Looking at this, I must admit, is a confidence builder, because there is no way I can fail at teaching my kids compared to this. The next time someone asks me why I would think I could possible be qualified to teach my kids, I will find it hard not to laugh out loud. How can I do worse than this??? Every time I feel concerned that we aren't teaching enough, aren't making enough progress, etc. I am going to remember these statistics and realize that we are not failing our kids by bringing them home, we just might be saving them.
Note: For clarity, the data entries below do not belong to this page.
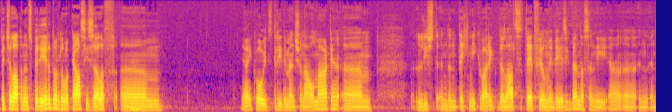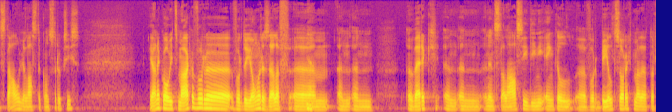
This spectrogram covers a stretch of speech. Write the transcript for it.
beetje laten inspireren door de locatie zelf. Ehm, ja, ik wou iets driedimensionaal maken. ehm, liefst in de techniek waar ik de laatste tijd veel mee bezig ben. Dat zijn die ja, eh, in, in staal gelaste constructies. Ja, en ik wou iets maken voor, eh, voor de jongeren zelf. Ehm, een, een, een werk, een, een, een installatie die niet enkel eh, voor beeld zorgt, maar dat er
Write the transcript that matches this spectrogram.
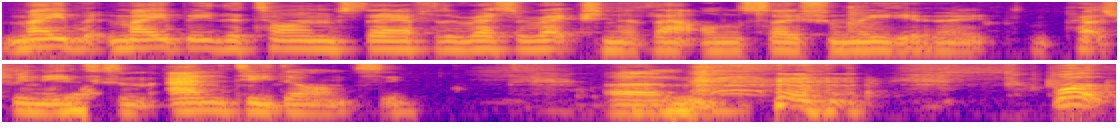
maybe maybe the time's there for the resurrection of that on social media. Perhaps we need some anti-dancing. Um, what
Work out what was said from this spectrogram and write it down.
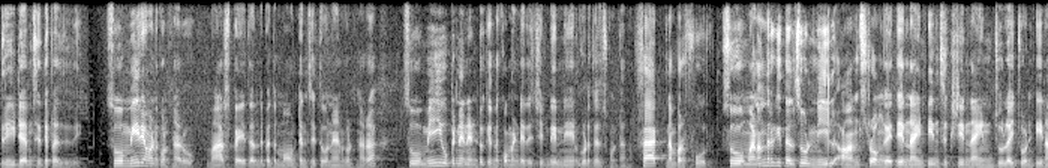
త్రీ టైమ్స్ అయితే పెద్దది. సో మీరేమనుకుంటున్నారు? మార్స్పై అయితే అంత పెద్ద మౌంటైన్స్ అయితే ఉన్నాయనుకుంటున్నారా? సో మీ ఒపీనియన్ ఏంటో కింద కామెంట్ అయితే చేయండి నేను కూడా తెలుసుకుంటాను. ఫ్యాక్ట్ నెంబర్ ఫోర్ సో మనందరికీ తెలుసు నీల్ ఆర్మ్స్ట్రాంగ్ అయితే నైన్టీన్ సిక్స్టీ నైన్ జూలై ట్వంటీన?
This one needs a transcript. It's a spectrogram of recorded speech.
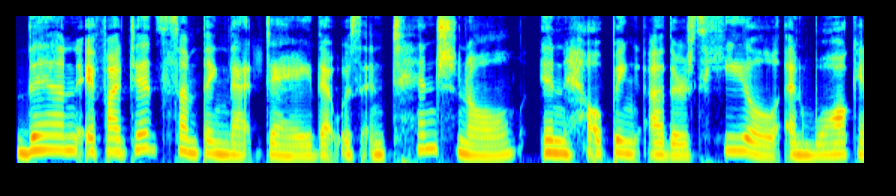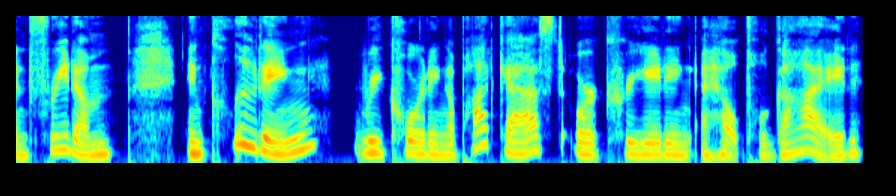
then if I did something that day that was intentional in helping others heal and walk in freedom, including recording a podcast or creating a helpful guide,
What are the answers? I don't have them, but someone needs to look at our system and start over. Public education is not effectively teaching our children anymore. Public education is a massive failure. Notice I do not say the teachers are a failure, because I do think there are outstanding teachers in a system that is broken, as the movie suggests. Good teachers are stifled and not rewarded, bad teachers have a free ride to retirement. Materials used in classrooms are flat out bad and don't work, new fangled textbooks are created every year and test scores continue to drop. And let's not leave out families who don't support learning, who don't value education, who don't care.
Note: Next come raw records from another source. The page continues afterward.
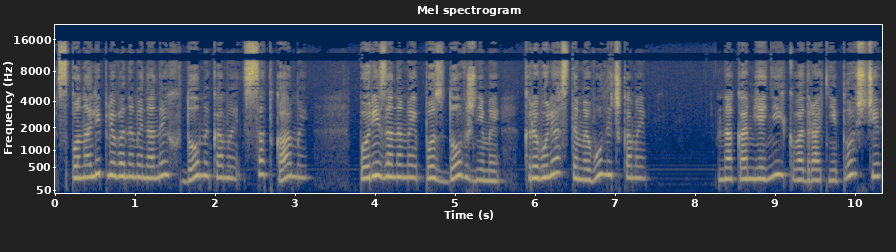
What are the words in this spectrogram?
з поналіплюваними на них домиками, садками, порізаними поздовжніми кривулястими вуличками, на кам'яній квадратній площі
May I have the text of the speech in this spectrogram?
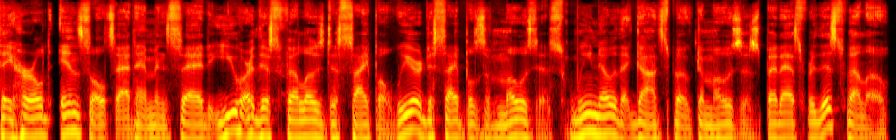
They hurled insults at him and said, You are this fellow's disciple. We are disciples of Moses. We know that God spoke to Moses, but as for this fellow,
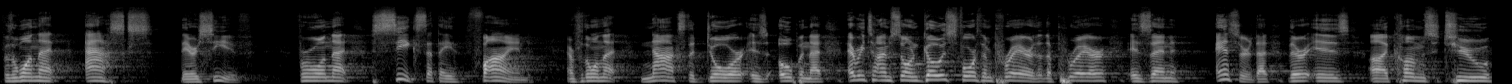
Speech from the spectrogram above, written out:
For the one that asks they receive. For one that seeks, that they find. And for the one that knocks, the door is open. That every time someone goes forth in prayer, that the prayer is then answered, that there is, uh, comes to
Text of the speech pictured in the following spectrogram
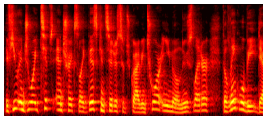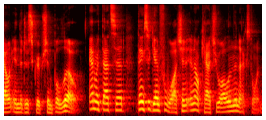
If you enjoy tips and tricks like this, consider subscribing to our email newsletter. The link will be down in the description below. And with that said, thanks again for watching and I'll catch you all in the next one.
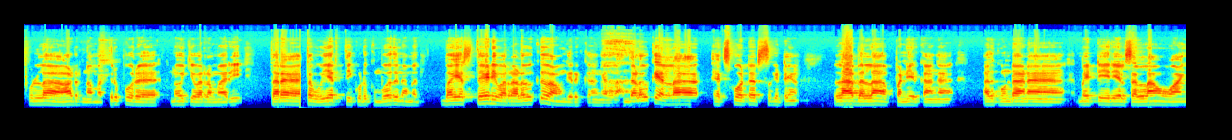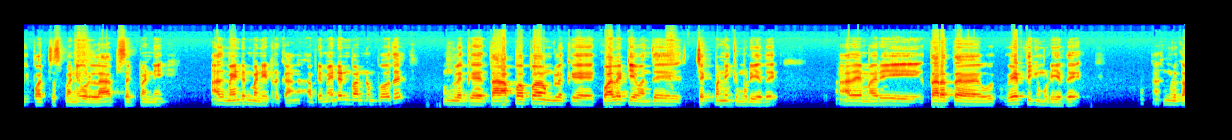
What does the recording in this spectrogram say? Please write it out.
ஃபுல்லா ஆர்டர் நம்ம திருப்பூர் நோக்கி வர்ற மாதிரி தரத்தை உயர்த்தி கொடுக்கும்போது நம்ம பையர்ஸ் தேடி வர்ற அளவுக்கு அவங்க இருக்காங்க. அந்த அளவுக்கு எல்லா எக்ஸ்போர்ட்டர்ஸ்கிட்டையும் லேப் எல்லாம் பண்ணியிருக்காங்க. அதுக்கு உண்டான மெட்டீரியல்ஸ் எல்லாம் வாங்கி பர்ச்சேஸ் பண்ணி ஒரு லேப் செட் பண்ணி அது மெயின்டைன் பண்ணிட்டு இருக்காங்க அப்படி மெயின்டைன் பண்ணும்போது உங்களுக்கு த அப்பப்போ உங்களுக்கு குவாலிட்டியை வந்து செக் பண்ணிக்க முடியுது. அதே மாதிரி தரத்தை உயர்த்திக்க முடியுது. உங்களுக்கு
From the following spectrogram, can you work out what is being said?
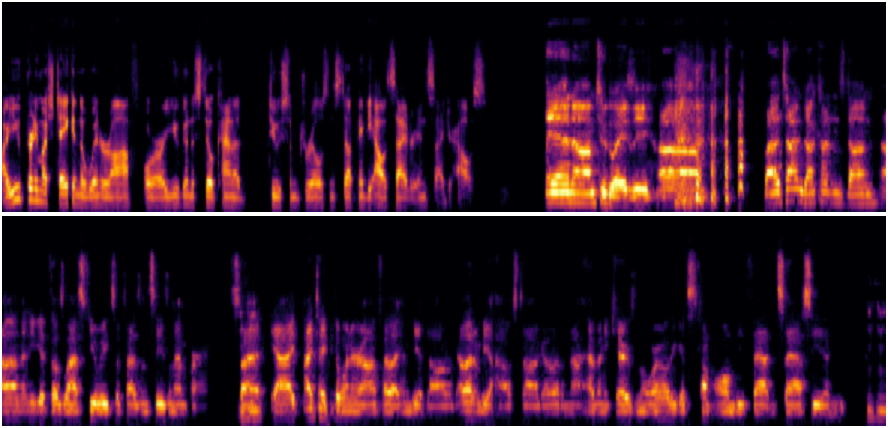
Are you pretty much taking the winter off, or are you going to still kind of do some drills and stuff, maybe outside or inside your house? Yeah, no, I'm too lazy. Um, by the time duck hunting's done, uh, and then you get those last few weeks of pheasant season, I'm burnt. So mm-hmm. I, yeah, I, I, take the winter off. I let him be a dog. I let him be a house dog. I let him not have any cares in the world. He gets to come home, be fat and sassy, and mm-hmm.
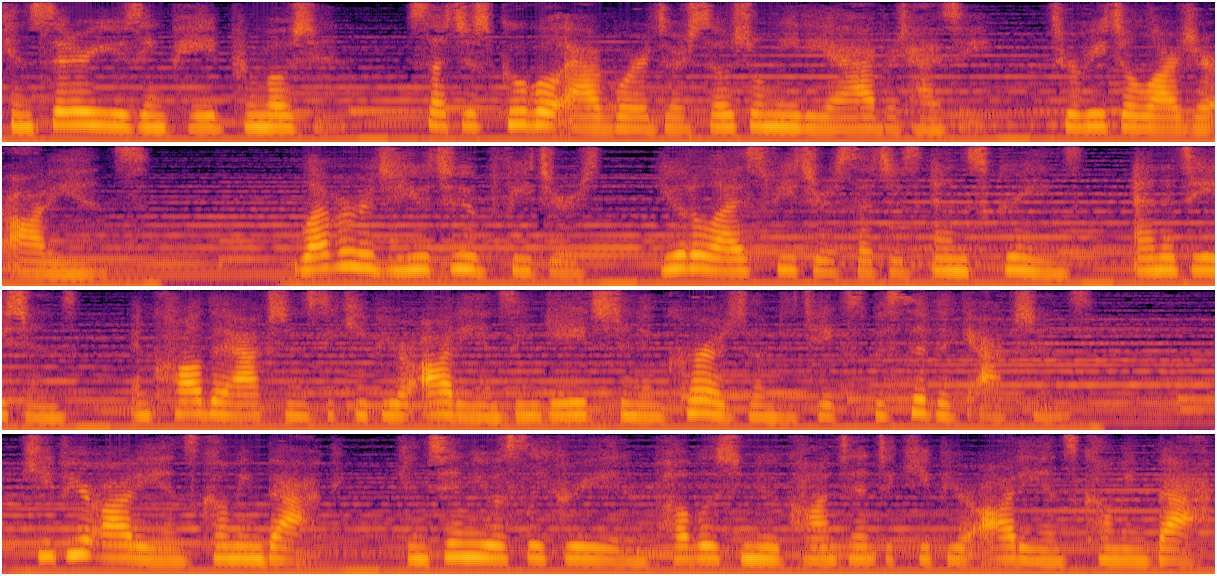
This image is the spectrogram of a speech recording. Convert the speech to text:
consider using paid promotion, such as Google AdWords or social media advertising, to reach a larger audience. Leverage YouTube features, utilize features such as end screens, annotations, and call to actions to keep your audience engaged and encourage them to take specific actions. Keep your audience coming back, continuously create and publish new content to keep your audience coming back.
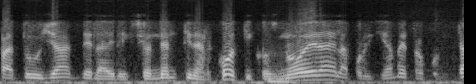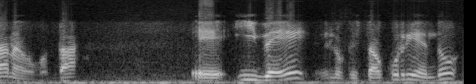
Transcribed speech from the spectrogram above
patrulla de la Dirección de Antinarcóticos, no era de la Policía Metropolitana de Bogotá, eh, y ve lo que está ocurriendo,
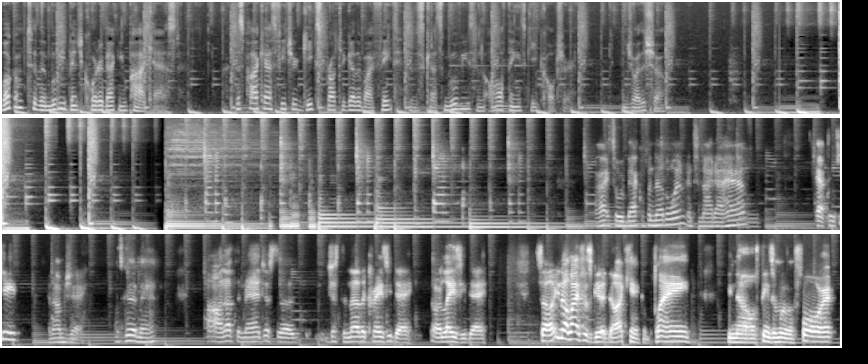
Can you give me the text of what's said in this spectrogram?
Welcome to the Movie Bench Quarterbacking Podcast. This podcast features geeks brought together by fate to discuss movies and all things geek culture. Enjoy the show. All right, so we're back with another one, and tonight I have Captain Keith. and I'm Jay. What's good, man? Oh, nothing, man. Just a just another crazy day or lazy day. So you know, life is good though. I can't complain. You know, things are moving forward.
"Waiting for Superman" is only a starting point, a good one, but it doesn't dig deep enough. We decided not to wait for Superman any longer, as are millions of other families who are desperate to see to it that their kids can, at the very least, read and write when they graduate high school. I never imagined having to take it into my own hands, but our sons and daughters are NOT going to graduate high school unable to to read or write at a 12th grade level, they will NOT be pushed through a system like cattle even when we beg to get help. We are blessed beyond measure that somehow we are able to have me home to take on this challenge, but what about those families for whom homeschooling is impossible? What about the hard working folks who love their children deeply and want the best for them, who spend night after night helping with homework and reading to their kids in an effort to provide them a better education? What about those who have kids like ours, who are English language learners but whose parents are incapable of teaching them the skills they need in English? Those families don't want their kids to fail, but they have no options.
I think the time has come to forget about Superman, and recognize that the entire Justice League itself would have a difficult time saving the educational day.